- Opening Delimiter -

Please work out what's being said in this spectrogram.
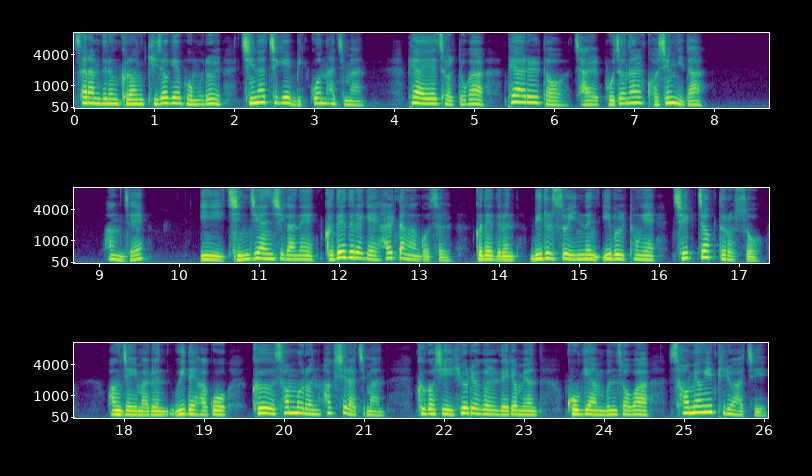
사람들은 그런 기적의 보물을 지나치게 믿곤 하지만 폐하의 절도가 폐하를 더 잘 보존할 것입니다. 황제, 이 진지한 시간에 그대들에게 할당한 것을 그대들은 믿을 수 있는 입을 통해 직접 들었소. 황제의 말은 위대하고 그 선물은 확실하지만 그것이 효력을 내려면 고귀한 문서와 서명이 필요하지.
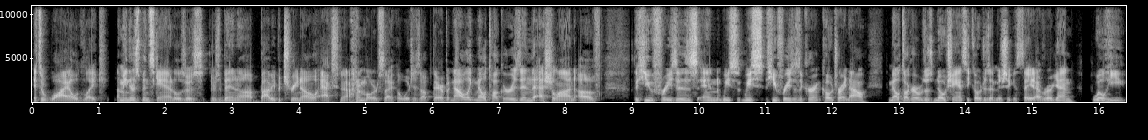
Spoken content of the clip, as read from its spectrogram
it's a wild like i mean there's been scandals. There's there's been a bobby petrino accident on a motorcycle which is up there. But now like mel tucker is in the echelon of the hugh freezes and we we hugh freeze is the current coach right now. Mel tucker there's no chance he coaches at michigan state ever again. Will he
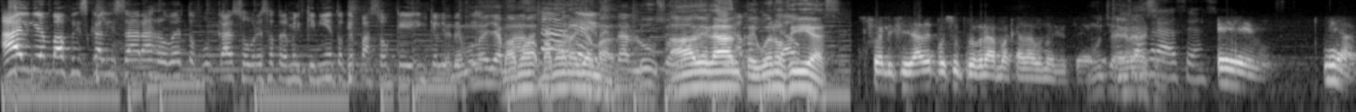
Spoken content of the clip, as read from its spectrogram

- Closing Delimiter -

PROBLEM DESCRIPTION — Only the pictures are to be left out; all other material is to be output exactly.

ANSWER BELOW —
Please work out what's being said in this spectrogram.
사람들은 그런 기적의 보물을 지나치게 믿곤 하지만 폐하의 절도가 폐하를 더 잘 보존할 것입니다. 황제, 이 진지한 시간에 그대들에게 할당한 것을 그대들은 믿을 수 있는 입을 통해 직접 들었소. 황제의 말은 위대하고 그 선물은 확실하지만 그것이 효력을 내려면 고귀한 문서와 서명이 필요하지.
Spoken content of the clip, as read from its spectrogram
it's a wild like i mean there's been scandals. There's there's been a bobby petrino accident on a motorcycle which is up there. But now like mel tucker is in the echelon of the hugh freezes and we we hugh freeze is the current coach right now. Mel tucker there's no chance he coaches at michigan state ever again. Will he
Spoken content of the clip, as read from its spectrogram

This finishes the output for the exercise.